Carmakers urged to curb web apps and electronic gadgets
U.S. government pushes for voluntary limits on car touch screens
DETROIT — The U.S. government is asking automakers to put stronger limits on drivers’ interaction with in-car touch screens in an effort to curb distracted driving.
Traffic safety regulators unveiled guidelines Tuesday that would restrict the amount of time it takes to perform both simple and complex functions on a car’s entertainment and navigation systems.
Regulators also want to ban manual text entry and display of websites, social media, books and other text distractions while the car is moving.
Distracted driving is irresponsible and can have “devastating consequences,” said Transportation Secretary Ray LaHood, who announced the guidelines along with National Highway Traffic Safety Administrator David Strickland.
More than 3,000 people were killed and more than 387,000 were injured in crashes that involved distracted driving in 2011, LaHood said Tuesday.
The guidelines are voluntary and will be phased in over three years, with the possibility of incentives being given to automakers to comply.
But Clarence Ditlow, executive director of the Center for Auto Safety, a frequent NHTSA and auto industry critic, said the guidelines will do little to halt distracted driving.
“We’ve tried voluntary,” Ditlow said. “Voluntary doesn’t work.”
NHTSA based the new guidelines on a study it conducted on distracted driving.

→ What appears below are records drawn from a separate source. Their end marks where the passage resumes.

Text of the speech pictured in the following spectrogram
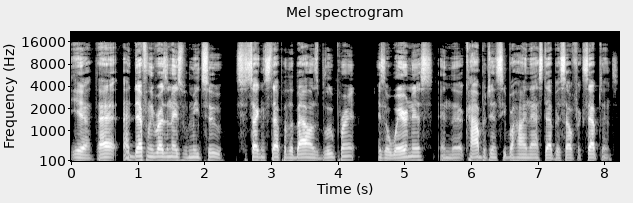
Yeah, that, that definitely resonates with me too. It's the second step of the balance blueprint is awareness, and the competency behind that step is self acceptance.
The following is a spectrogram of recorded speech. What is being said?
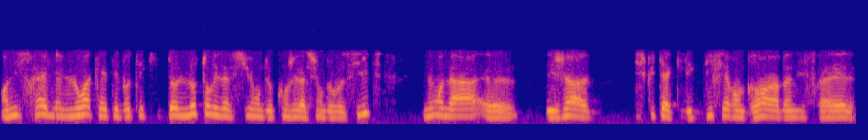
en Israël, il y a une loi qui a été votée qui donne l'autorisation de congélation d'ovocytes. Nous, on a euh, déjà discuté avec les différents grands rabbins d'Israël,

The results showed that tasks requiring drivers to look at touch screens or hand-held devices increase the risk of getting into a crash by three times. Texting, web browsing and dialing a phone were the tasks that kept drivers’ eyes off the road the longest.
However, the study did not find an increased risk of a crash from just talking on a cellphone.
The new guidelines limit simple tasks to two seconds. They also restrict the time allowed for complex tasks to 12 seconds, but do not limit the number of times a driver can touch a screen.
The auto industry’s current guidelines, which are a decade old, allow drivers to read text and perform other more complex tasks while cars are moving at less than 5 mph.